I read fourteen books in December and January, mostly fiction though I was also researching for my third novel (hopefully!). Here are my five favourite reads:
A family leave New York for a holiday in a remote corner of Long Island. Their rented house is beautiful and all is well until one night there’s a knock at the door. An older couple have arrived, claiming that they own the house and have had to flee the city. Something has happened but what? With the internet down and no TV or phone service how will they find out? I hated all the characters but that didn’t make this book any less terrifying to read.
Allie Reynolds’ debut came highly recommended and I read it in a day. Milla is invited to a reunion in a French ski resort. She hasn’t seen her snowboarder friends for ten years, ever since one of them, Saskia, went missing. When they find themselves trapped in the ski lodge, the old secrets start to emerge… At its most basic this is a locked room mystery but I loved the flashbacks in particular, showing Milla as she tries to advance her career as a snowboarder, examining the pressures and rewards of professional sports.
The second in the Daniel Leicester series set in Bologna, this novel is perfect for any fans of Donna Leon. Leicester is an English private detective, widowed and bringing up his teenage daughter with the help of his wife’s family. In this novel he is employed to find a missing American ‘supertaster’ who came to Bologna for the truffle season. I found myself immersed in this investigation into the murky side of Italy’s food industry.

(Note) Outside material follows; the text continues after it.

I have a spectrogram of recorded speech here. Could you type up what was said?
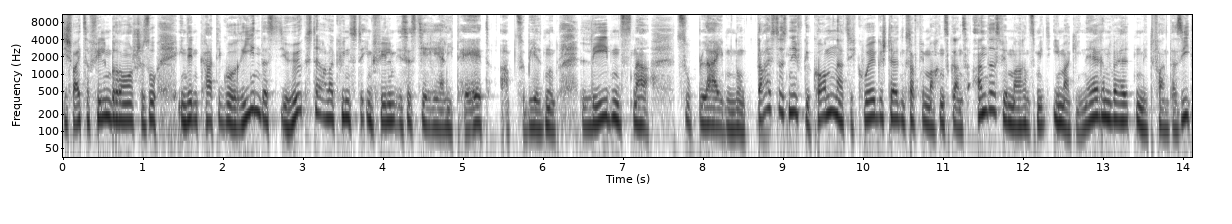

This debut novel isn’t out until April but you can at least pre-order it now! This is a coming-of-age novel set in the Wisconsin woods. Beautifully written, the story begins with two boys, Bread and Fish, who run away after accidentally shooting Bread’s abusive father. Their plan is to build a raft and take the river to safety but what they don’t know is that there is a gorge up ahead with a drop that has never been survived…. Luckily a misfit group of adult rescuers are on their tail.
What is there left to be said about this wonderful novel? Yes, it is bleak at times, but it’s also uplifting. I’ve read so much about this book that there weren’t any surprises – I was under no illusions that Agnes Bain would overcome her addiction – but that didn’t detract from the experience. The strength of the book is in its characterisation, its chapters providing snapshots of a person’s life. I read this book slowly, wanting to take in each sentence rather than racing through. It deserves all the praise.